__ACTIVITY__. Restate word for word the lines below, from the one containing "What follows is" through the final line, with no pictures included.

__ENTRIES SUPPLIED__.

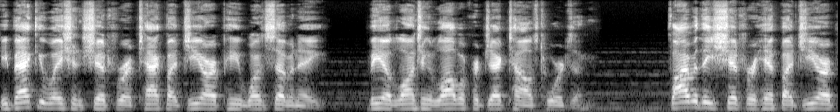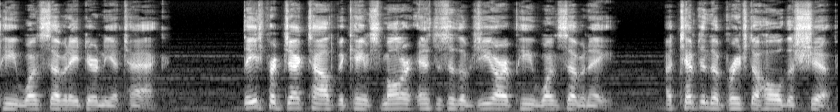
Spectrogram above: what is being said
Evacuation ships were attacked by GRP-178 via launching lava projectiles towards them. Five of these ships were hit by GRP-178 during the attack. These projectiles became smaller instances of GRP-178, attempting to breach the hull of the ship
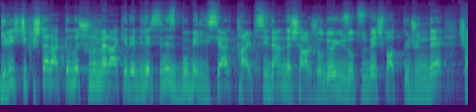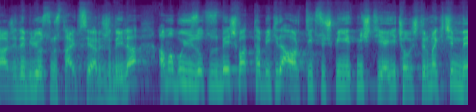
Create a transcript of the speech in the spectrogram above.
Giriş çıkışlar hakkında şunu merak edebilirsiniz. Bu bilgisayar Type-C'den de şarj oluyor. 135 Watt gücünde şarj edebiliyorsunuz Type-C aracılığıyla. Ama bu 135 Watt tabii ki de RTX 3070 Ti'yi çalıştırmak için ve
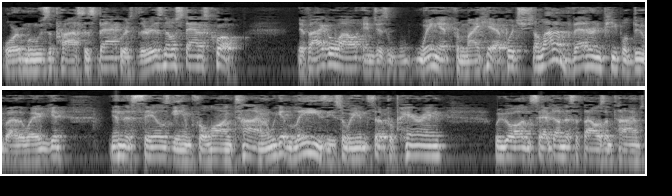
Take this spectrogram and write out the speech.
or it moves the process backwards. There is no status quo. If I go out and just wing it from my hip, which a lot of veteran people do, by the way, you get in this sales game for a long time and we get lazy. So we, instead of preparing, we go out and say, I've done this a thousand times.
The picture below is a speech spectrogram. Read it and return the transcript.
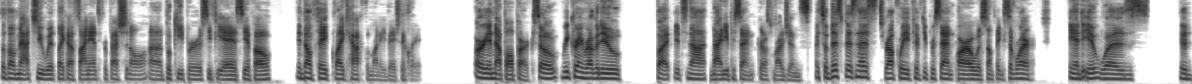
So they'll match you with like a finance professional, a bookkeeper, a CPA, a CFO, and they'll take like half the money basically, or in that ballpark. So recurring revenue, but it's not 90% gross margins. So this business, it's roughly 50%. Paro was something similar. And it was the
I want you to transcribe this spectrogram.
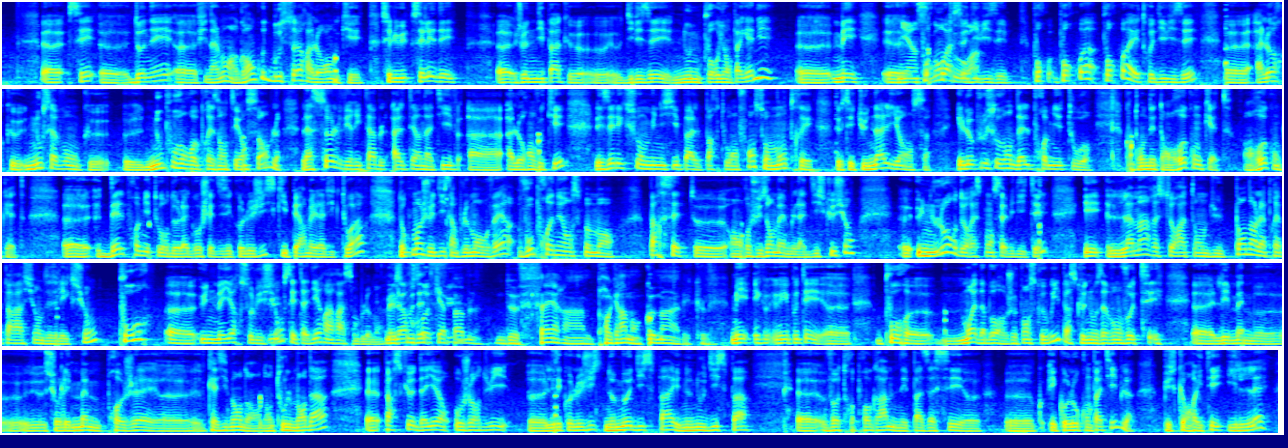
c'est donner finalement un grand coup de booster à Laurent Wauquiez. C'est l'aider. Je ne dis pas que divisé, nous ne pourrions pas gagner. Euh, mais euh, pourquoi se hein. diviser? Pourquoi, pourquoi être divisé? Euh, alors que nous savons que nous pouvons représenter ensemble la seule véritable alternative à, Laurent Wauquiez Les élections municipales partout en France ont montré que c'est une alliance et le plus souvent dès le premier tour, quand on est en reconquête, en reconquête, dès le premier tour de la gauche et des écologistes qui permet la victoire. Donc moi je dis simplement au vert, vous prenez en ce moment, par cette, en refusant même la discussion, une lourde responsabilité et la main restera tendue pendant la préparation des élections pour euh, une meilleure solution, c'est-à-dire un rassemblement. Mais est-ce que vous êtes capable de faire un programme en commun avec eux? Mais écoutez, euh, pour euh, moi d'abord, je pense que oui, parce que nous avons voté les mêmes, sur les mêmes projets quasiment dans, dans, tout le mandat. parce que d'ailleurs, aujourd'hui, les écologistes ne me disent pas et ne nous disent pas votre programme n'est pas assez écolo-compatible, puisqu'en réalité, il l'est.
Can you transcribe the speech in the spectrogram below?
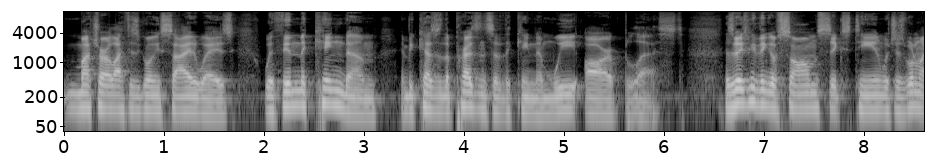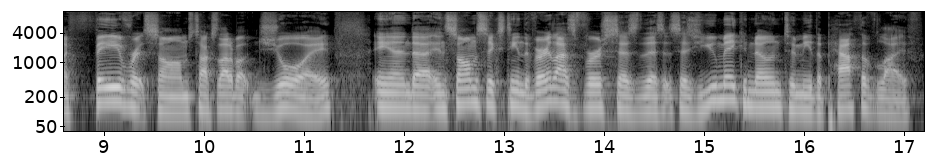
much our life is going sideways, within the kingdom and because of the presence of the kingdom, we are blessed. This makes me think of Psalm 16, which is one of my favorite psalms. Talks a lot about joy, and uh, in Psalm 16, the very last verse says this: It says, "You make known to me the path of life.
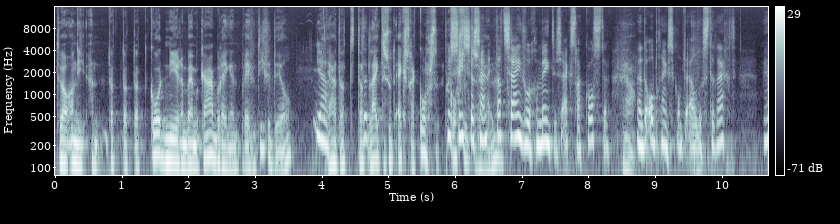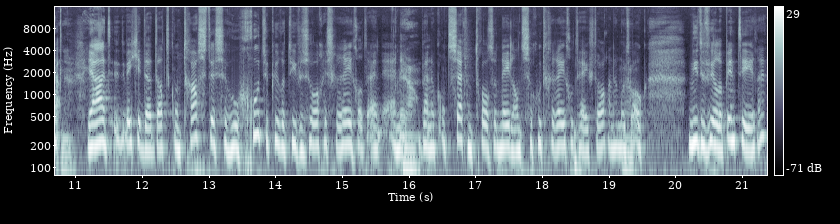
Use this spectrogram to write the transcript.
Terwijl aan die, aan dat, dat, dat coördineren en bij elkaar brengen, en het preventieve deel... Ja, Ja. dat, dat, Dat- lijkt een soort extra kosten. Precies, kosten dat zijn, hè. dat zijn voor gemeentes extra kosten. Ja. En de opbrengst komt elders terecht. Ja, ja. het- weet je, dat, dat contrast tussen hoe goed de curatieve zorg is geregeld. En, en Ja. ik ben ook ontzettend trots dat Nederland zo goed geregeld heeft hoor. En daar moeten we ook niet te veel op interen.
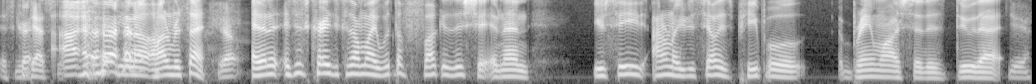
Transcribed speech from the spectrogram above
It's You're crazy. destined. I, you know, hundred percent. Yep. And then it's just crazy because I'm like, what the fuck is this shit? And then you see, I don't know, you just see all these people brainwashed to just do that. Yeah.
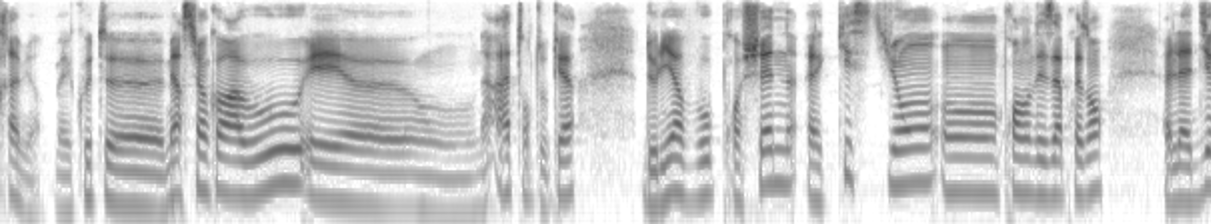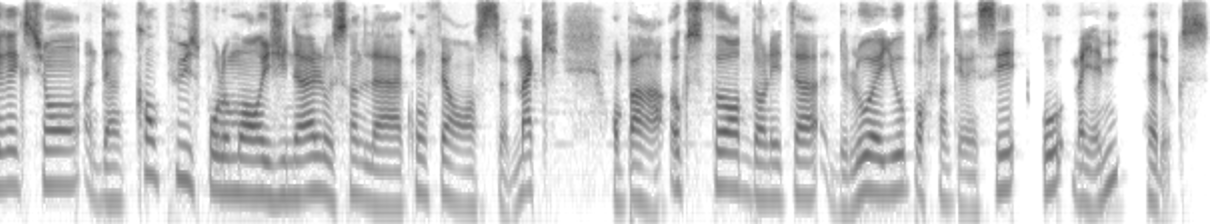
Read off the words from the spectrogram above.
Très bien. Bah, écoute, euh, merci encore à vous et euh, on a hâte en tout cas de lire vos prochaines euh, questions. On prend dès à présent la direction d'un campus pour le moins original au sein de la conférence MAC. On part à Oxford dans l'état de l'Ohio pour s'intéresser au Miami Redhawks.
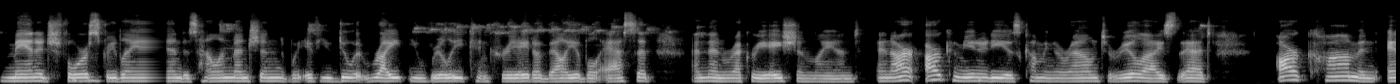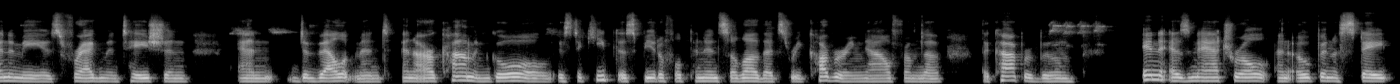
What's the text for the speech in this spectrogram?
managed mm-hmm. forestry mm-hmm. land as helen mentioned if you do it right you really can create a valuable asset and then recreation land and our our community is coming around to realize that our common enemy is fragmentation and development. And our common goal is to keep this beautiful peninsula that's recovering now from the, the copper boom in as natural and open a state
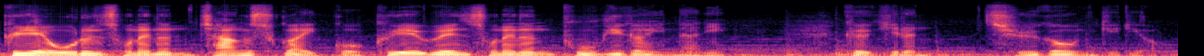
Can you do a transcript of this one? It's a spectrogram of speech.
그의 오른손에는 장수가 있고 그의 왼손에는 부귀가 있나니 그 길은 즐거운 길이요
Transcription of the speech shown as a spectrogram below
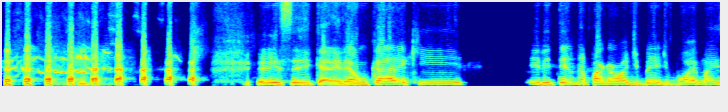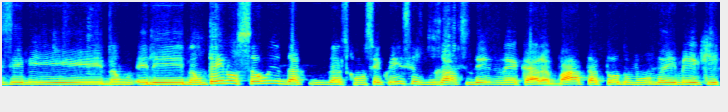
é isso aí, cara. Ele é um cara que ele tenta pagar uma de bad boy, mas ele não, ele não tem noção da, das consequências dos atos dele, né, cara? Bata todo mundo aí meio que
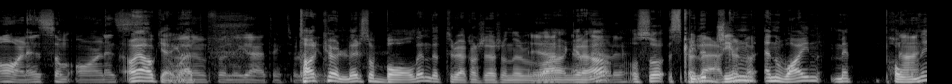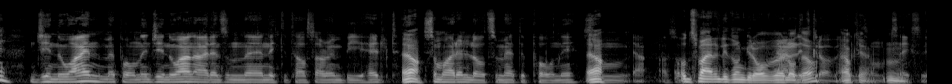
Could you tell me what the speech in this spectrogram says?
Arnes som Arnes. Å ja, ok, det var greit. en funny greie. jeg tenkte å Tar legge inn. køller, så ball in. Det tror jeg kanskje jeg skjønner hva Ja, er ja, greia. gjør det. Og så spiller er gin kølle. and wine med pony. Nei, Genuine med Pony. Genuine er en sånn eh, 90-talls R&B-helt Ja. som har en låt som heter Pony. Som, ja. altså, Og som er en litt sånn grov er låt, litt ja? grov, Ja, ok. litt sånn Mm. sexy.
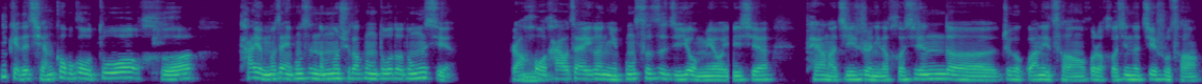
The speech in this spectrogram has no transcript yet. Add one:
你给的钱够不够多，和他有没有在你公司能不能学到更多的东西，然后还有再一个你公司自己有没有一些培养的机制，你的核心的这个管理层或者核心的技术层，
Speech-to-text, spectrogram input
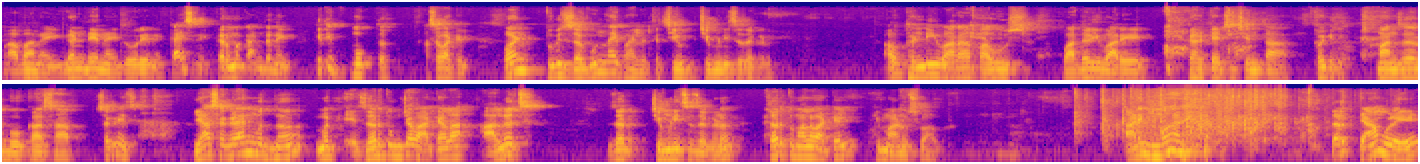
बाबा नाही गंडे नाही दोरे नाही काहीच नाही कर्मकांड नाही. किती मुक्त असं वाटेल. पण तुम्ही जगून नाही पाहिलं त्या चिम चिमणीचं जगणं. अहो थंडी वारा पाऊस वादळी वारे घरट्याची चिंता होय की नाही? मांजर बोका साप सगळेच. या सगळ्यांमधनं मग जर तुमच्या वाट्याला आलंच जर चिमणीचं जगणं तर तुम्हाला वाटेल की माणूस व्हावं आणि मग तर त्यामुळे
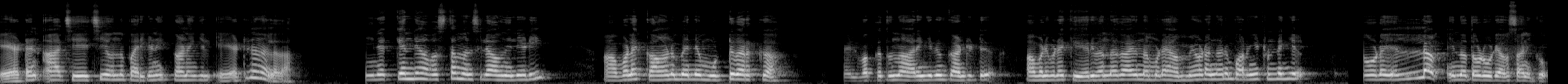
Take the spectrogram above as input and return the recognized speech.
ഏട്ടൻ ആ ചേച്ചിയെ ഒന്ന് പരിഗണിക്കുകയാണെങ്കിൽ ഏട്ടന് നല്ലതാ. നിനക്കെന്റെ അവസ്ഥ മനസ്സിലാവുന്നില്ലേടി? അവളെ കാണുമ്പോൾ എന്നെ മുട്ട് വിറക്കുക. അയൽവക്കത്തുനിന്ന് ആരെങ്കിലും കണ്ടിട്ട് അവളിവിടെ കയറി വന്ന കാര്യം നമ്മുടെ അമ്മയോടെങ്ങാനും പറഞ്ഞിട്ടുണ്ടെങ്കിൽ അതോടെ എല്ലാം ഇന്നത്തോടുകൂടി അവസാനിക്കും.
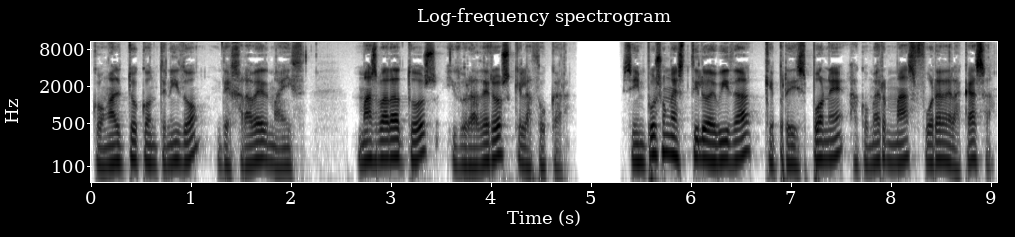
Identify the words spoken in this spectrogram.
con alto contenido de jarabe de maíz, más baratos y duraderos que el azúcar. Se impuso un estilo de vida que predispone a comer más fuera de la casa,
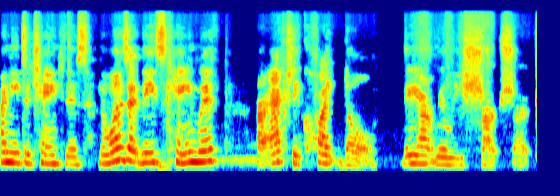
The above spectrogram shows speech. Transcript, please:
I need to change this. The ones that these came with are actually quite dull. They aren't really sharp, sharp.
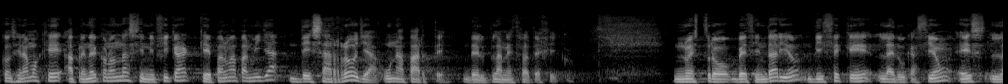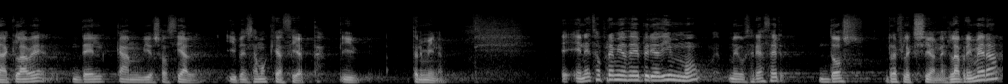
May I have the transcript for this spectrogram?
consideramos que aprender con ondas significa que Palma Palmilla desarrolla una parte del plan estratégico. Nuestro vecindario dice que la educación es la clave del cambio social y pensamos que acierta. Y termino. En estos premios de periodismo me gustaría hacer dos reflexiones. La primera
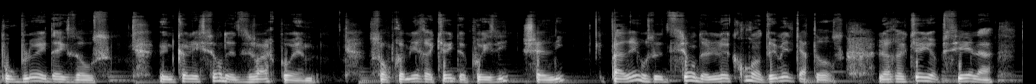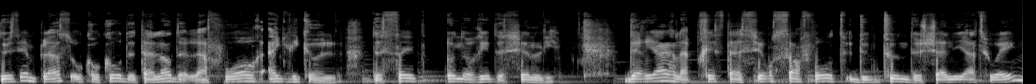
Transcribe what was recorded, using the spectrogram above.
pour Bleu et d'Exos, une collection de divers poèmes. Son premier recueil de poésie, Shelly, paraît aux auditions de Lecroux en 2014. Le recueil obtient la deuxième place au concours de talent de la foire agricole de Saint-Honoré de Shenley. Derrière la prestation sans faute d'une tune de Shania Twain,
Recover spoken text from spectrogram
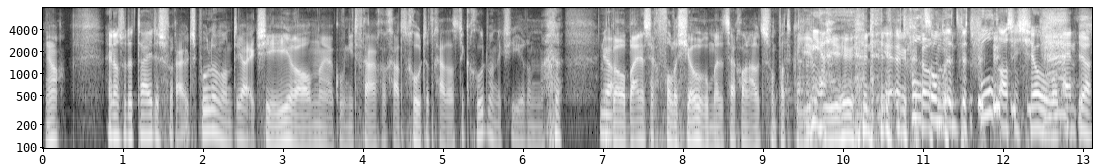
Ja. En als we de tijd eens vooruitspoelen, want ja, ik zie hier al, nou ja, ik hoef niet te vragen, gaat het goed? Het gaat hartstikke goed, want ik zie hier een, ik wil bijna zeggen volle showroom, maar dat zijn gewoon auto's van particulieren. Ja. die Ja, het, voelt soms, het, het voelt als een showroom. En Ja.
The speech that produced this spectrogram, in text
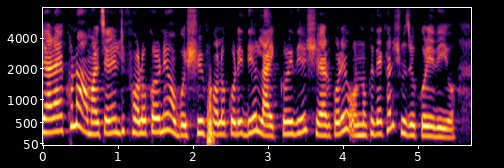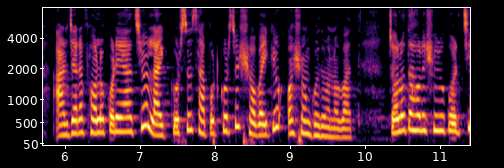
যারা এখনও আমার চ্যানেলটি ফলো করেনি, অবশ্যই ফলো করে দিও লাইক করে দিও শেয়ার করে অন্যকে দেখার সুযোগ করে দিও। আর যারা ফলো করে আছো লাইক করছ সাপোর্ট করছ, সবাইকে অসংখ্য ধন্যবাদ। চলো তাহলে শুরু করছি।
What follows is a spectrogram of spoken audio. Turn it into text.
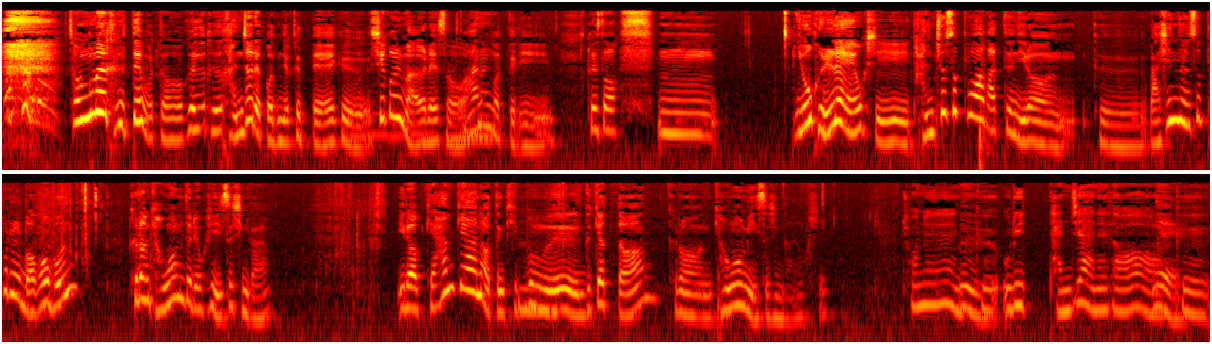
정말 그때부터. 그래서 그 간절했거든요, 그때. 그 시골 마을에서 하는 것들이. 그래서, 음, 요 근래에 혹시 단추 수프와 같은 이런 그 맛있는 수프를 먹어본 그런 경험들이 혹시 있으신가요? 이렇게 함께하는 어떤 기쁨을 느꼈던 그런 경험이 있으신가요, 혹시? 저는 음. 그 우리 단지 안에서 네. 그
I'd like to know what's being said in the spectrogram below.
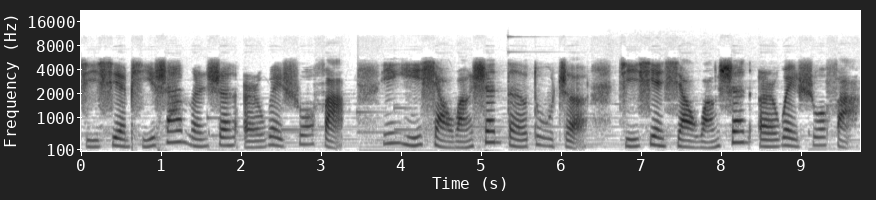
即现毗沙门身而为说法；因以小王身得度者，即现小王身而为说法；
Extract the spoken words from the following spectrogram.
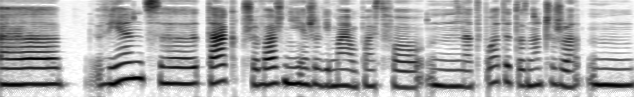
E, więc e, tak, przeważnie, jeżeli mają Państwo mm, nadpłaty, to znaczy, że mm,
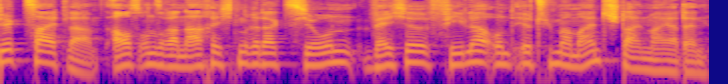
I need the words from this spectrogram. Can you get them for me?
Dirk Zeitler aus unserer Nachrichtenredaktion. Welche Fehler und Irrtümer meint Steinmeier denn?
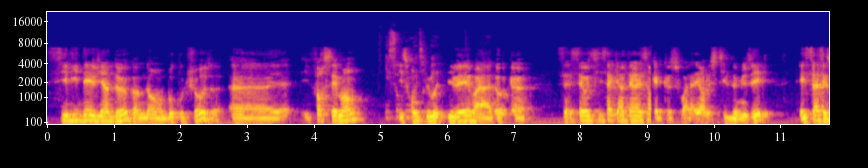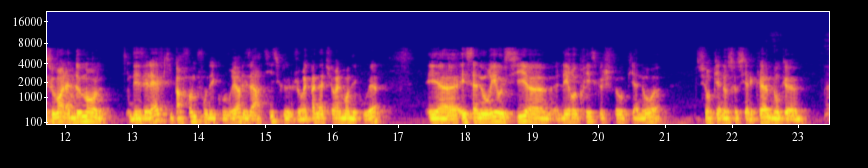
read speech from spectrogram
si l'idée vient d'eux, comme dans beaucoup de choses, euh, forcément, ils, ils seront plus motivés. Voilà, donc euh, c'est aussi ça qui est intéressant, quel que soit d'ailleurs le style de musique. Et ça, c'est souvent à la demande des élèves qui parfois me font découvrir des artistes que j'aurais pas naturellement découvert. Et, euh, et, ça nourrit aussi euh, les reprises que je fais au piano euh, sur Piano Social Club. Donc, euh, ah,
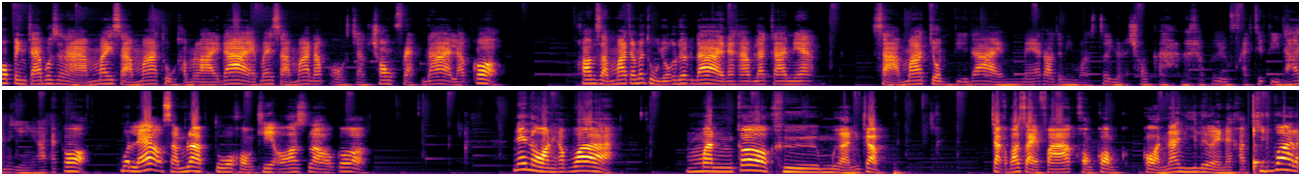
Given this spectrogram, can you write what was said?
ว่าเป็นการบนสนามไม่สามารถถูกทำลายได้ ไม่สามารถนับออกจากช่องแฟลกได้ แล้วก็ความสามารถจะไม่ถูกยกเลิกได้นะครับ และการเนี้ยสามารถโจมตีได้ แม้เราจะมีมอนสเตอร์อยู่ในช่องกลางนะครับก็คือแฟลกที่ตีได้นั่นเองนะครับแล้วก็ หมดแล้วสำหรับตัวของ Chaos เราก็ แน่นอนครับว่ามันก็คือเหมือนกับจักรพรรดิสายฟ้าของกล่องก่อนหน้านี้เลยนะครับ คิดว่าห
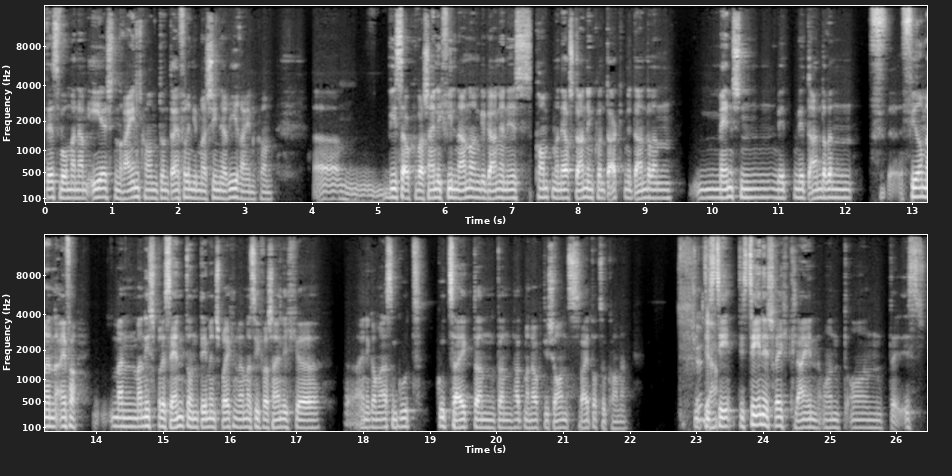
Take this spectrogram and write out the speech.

__YOUR SOLUTION__.
What follows is a spectrogram of spoken audio. Turn it into text.
정말 그때부터. 그래서 그 간절했거든요, 그때. 그 시골 마을에서 하는 것들이. 그래서, 음, 요 근래에 혹시 단추 수프와 같은 이런 그 맛있는 수프를 먹어본 그런 경험들이 혹시 있으신가요? 이렇게 함께하는 어떤 기쁨을 느꼈던 그런 경험이 있으신가요, 혹시? 저는 음. 그 우리 단지 안에서 네. 그
I'd like to know what's being said in the spectrogram below.
即现毗沙门身而为说法；因以小王身得度者，即现小王身而为说法；
Extract the spoken words from the following spectrogram.
E, więc e, tak, przeważnie, jeżeli mają Państwo mm, nadpłaty, to znaczy, że mm,
I need the words from this spectrogram. Can you get them for me?
Dirk Zeitler aus unserer Nachrichtenredaktion. Welche Fehler und Irrtümer meint Steinmeier denn?
read speech from spectrogram
si l'idée vient d'eux, comme dans beaucoup de choses, euh, forcément, ils, ils seront plus motivés. Voilà, donc euh, c'est aussi ça qui est intéressant, quel que soit d'ailleurs le style de musique. Et ça, c'est souvent à la demande des élèves qui parfois me font découvrir des artistes que j'aurais pas naturellement découvert. Et, euh, et, ça nourrit aussi euh, les reprises que je fais au piano euh, sur Piano Social Club. Donc, euh, ah,
Given this spectrogram, can you write what was said?
ว่าเป็นการบนสนามไม่สามารถถูกทำลายได้ ไม่สามารถนับออกจากช่องแฟลกได้ แล้วก็ความสามารถจะไม่ถูกยกเลิกได้นะครับ และการเนี้ยสามารถโจมตีได้ แม้เราจะมีมอนสเตอร์อยู่ในช่องกลางนะครับก็คือแฟลกที่ตีได้นั่นเองนะครับแล้วก็ หมดแล้วสำหรับตัวของ Chaos เราก็ แน่นอนครับว่ามันก็คือเหมือนกับจักรพรรดิสายฟ้าของกล่องก่อนหน้านี้เลยนะครับ คิดว่าห
Take this spectrogram and write out the speech.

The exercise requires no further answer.